-- Action item --
An exact reproduction of all the entries below is required.

=== Supplied material ===

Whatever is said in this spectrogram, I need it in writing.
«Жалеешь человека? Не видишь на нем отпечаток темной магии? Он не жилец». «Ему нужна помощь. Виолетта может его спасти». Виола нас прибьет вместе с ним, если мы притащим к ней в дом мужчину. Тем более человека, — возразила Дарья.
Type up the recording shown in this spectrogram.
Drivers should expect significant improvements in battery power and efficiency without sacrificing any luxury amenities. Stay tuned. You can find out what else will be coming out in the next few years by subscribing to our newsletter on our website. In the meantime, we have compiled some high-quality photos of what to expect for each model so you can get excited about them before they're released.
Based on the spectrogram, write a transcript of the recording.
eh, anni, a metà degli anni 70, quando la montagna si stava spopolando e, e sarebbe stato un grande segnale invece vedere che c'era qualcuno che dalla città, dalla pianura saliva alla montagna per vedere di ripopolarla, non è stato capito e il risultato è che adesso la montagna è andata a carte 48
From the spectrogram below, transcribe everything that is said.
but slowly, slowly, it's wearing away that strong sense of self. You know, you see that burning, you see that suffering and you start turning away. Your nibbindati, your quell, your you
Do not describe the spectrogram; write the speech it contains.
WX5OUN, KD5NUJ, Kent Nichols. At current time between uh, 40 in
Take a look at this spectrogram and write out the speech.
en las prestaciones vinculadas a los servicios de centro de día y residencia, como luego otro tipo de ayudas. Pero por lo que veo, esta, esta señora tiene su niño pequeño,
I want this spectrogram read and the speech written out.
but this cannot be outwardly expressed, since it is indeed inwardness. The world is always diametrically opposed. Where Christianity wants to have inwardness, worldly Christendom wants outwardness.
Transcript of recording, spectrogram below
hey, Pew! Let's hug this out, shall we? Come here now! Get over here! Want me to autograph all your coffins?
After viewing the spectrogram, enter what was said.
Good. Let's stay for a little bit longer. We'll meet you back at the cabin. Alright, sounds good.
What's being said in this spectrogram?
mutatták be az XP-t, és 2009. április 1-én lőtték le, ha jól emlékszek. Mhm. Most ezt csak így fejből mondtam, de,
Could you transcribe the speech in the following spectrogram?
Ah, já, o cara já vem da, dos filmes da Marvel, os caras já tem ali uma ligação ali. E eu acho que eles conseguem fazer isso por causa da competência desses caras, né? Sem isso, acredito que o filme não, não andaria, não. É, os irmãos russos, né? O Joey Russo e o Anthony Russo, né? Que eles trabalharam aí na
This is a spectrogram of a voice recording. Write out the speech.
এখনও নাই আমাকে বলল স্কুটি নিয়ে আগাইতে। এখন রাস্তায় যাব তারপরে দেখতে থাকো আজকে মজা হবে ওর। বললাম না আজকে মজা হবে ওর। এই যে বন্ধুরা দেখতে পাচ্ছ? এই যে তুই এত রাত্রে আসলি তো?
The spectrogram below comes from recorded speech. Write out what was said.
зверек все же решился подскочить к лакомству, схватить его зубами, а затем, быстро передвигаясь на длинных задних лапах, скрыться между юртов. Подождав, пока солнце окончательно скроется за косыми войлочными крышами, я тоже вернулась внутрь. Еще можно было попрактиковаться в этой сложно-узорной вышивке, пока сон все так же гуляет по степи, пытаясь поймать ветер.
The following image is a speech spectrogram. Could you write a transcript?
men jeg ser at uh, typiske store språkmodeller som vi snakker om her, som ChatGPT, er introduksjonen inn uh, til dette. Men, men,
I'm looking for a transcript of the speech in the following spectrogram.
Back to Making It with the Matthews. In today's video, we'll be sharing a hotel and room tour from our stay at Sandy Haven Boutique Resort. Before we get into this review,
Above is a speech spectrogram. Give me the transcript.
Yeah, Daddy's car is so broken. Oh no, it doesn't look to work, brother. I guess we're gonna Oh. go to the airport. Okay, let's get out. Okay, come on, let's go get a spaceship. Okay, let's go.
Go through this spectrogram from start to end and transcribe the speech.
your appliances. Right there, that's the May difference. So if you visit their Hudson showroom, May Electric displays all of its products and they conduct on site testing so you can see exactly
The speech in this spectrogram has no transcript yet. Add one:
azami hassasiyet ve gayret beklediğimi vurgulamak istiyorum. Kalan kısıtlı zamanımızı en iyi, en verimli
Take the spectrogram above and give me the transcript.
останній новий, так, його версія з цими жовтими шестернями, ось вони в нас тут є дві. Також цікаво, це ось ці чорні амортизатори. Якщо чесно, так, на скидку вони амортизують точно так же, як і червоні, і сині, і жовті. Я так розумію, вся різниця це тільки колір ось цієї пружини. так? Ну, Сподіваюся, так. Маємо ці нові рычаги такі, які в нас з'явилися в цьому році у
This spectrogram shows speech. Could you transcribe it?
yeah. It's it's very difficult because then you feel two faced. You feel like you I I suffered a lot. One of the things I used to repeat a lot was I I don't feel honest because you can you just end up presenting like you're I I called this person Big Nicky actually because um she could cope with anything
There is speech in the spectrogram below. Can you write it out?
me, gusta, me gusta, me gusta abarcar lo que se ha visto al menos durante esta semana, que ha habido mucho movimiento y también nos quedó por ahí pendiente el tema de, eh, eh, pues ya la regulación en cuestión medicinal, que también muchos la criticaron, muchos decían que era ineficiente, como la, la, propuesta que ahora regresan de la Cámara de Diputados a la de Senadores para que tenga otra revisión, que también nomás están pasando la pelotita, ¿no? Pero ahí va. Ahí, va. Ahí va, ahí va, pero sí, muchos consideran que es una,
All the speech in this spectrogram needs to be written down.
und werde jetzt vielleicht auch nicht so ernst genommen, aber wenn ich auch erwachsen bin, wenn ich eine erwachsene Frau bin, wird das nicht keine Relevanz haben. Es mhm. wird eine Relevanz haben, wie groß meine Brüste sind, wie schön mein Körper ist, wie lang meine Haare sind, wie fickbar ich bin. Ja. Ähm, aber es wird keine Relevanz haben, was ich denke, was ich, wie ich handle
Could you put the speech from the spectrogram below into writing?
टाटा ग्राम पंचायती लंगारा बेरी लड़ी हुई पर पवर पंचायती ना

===

-- Answer section --
Whatever is said in this spectrogram, I need it in writing.
«Жалеешь человека? Не видишь на нем отпечаток темной магии? Он не жилец». «Ему нужна помощь. Виолетта может его спасти». Виола нас прибьет вместе с ним, если мы притащим к ней в дом мужчину. Тем более человека, — возразила Дарья.
Type up the recording shown in this spectrogram.
Drivers should expect significant improvements in battery power and efficiency without sacrificing any luxury amenities. Stay tuned. You can find out what else will be coming out in the next few years by subscribing to our newsletter on our website. In the meantime, we have compiled some high-quality photos of what to expect for each model so you can get excited about them before they're released.
Based on the spectrogram, write a transcript of the recording.
eh, anni, a metà degli anni 70, quando la montagna si stava spopolando e, e sarebbe stato un grande segnale invece vedere che c'era qualcuno che dalla città, dalla pianura saliva alla montagna per vedere di ripopolarla, non è stato capito e il risultato è che adesso la montagna è andata a carte 48
From the spectrogram below, transcribe everything that is said.
but slowly, slowly, it's wearing away that strong sense of self. You know, you see that burning, you see that suffering and you start turning away. Your nibbindati, your quell, your you
Do not describe the spectrogram; write the speech it contains.
WX5OUN, KD5NUJ, Kent Nichols. At current time between uh, 40 in
Take a look at this spectrogram and write out the speech.
en las prestaciones vinculadas a los servicios de centro de día y residencia, como luego otro tipo de ayudas. Pero por lo que veo, esta, esta señora tiene su niño pequeño,
I want this spectrogram read and the speech written out.
but this cannot be outwardly expressed, since it is indeed inwardness. The world is always diametrically opposed. Where Christianity wants to have inwardness, worldly Christendom wants outwardness.
Transcript of recording, spectrogram below
hey, Pew! Let's hug this out, shall we? Come here now! Get over here! Want me to autograph all your coffins?
After viewing the spectrogram, enter what was said.
Good. Let's stay for a little bit longer. We'll meet you back at the cabin. Alright, sounds good.
What's being said in this spectrogram?
mutatták be az XP-t, és 2009. április 1-én lőtték le, ha jól emlékszek. Mhm. Most ezt csak így fejből mondtam, de,
Could you transcribe the speech in the following spectrogram?
Ah, já, o cara já vem da, dos filmes da Marvel, os caras já tem ali uma ligação ali. E eu acho que eles conseguem fazer isso por causa da competência desses caras, né? Sem isso, acredito que o filme não, não andaria, não. É, os irmãos russos, né? O Joey Russo e o Anthony Russo, né? Que eles trabalharam aí na
This is a spectrogram of a voice recording. Write out the speech.
এখনও নাই আমাকে বলল স্কুটি নিয়ে আগাইতে। এখন রাস্তায় যাব তারপরে দেখতে থাকো আজকে মজা হবে ওর। বললাম না আজকে মজা হবে ওর। এই যে বন্ধুরা দেখতে পাচ্ছ? এই যে তুই এত রাত্রে আসলি তো?
The spectrogram below comes from recorded speech. Write out what was said.
зверек все же решился подскочить к лакомству, схватить его зубами, а затем, быстро передвигаясь на длинных задних лапах, скрыться между юртов. Подождав, пока солнце окончательно скроется за косыми войлочными крышами, я тоже вернулась внутрь. Еще можно было попрактиковаться в этой сложно-узорной вышивке, пока сон все так же гуляет по степи, пытаясь поймать ветер.
The following image is a speech spectrogram. Could you write a transcript?
men jeg ser at uh, typiske store språkmodeller som vi snakker om her, som ChatGPT, er introduksjonen inn uh, til dette. Men, men,
I'm looking for a transcript of the speech in the following spectrogram.
Back to Making It with the Matthews. In today's video, we'll be sharing a hotel and room tour from our stay at Sandy Haven Boutique Resort. Before we get into this review,
Above is a speech spectrogram. Give me the transcript.
Yeah, Daddy's car is so broken. Oh no, it doesn't look to work, brother. I guess we're gonna Oh. go to the airport. Okay, let's get out. Okay, come on, let's go get a spaceship. Okay, let's go.
Go through this spectrogram from start to end and transcribe the speech.
your appliances. Right there, that's the May difference. So if you visit their Hudson showroom, May Electric displays all of its products and they conduct on site testing so you can see exactly
The speech in this spectrogram has no transcript yet. Add one:
azami hassasiyet ve gayret beklediğimi vurgulamak istiyorum. Kalan kısıtlı zamanımızı en iyi, en verimli
Take the spectrogram above and give me the transcript.
останній новий, так, його версія з цими жовтими шестернями, ось вони в нас тут є дві. Також цікаво, це ось ці чорні амортизатори. Якщо чесно, так, на скидку вони амортизують точно так же, як і червоні, і сині, і жовті. Я так розумію, вся різниця це тільки колір ось цієї пружини. так? Ну, Сподіваюся, так. Маємо ці нові рычаги такі, які в нас з'явилися в цьому році у
This spectrogram shows speech. Could you transcribe it?
yeah. It's it's very difficult because then you feel two faced. You feel like you I I suffered a lot. One of the things I used to repeat a lot was I I don't feel honest because you can you just end up presenting like you're I I called this person Big Nicky actually because um she could cope with anything
There is speech in the spectrogram below. Can you write it out?
me, gusta, me gusta, me gusta abarcar lo que se ha visto al menos durante esta semana, que ha habido mucho movimiento y también nos quedó por ahí pendiente el tema de, eh, eh, pues ya la regulación en cuestión medicinal, que también muchos la criticaron, muchos decían que era ineficiente, como la, la, propuesta que ahora regresan de la Cámara de Diputados a la de Senadores para que tenga otra revisión, que también nomás están pasando la pelotita, ¿no? Pero ahí va. Ahí, va. Ahí va, ahí va, pero sí, muchos consideran que es una,
All the speech in this spectrogram needs to be written down.
und werde jetzt vielleicht auch nicht so ernst genommen, aber wenn ich auch erwachsen bin, wenn ich eine erwachsene Frau bin, wird das nicht keine Relevanz haben. Es mhm. wird eine Relevanz haben, wie groß meine Brüste sind, wie schön mein Körper ist, wie lang meine Haare sind, wie fickbar ich bin. Ja. Ähm, aber es wird keine Relevanz haben, was ich denke, was ich, wie ich handle
Could you put the speech from the spectrogram below into writing?
टाटा ग्राम पंचायती लंगारा बेरी लड़ी हुई पर पवर पंचायती ना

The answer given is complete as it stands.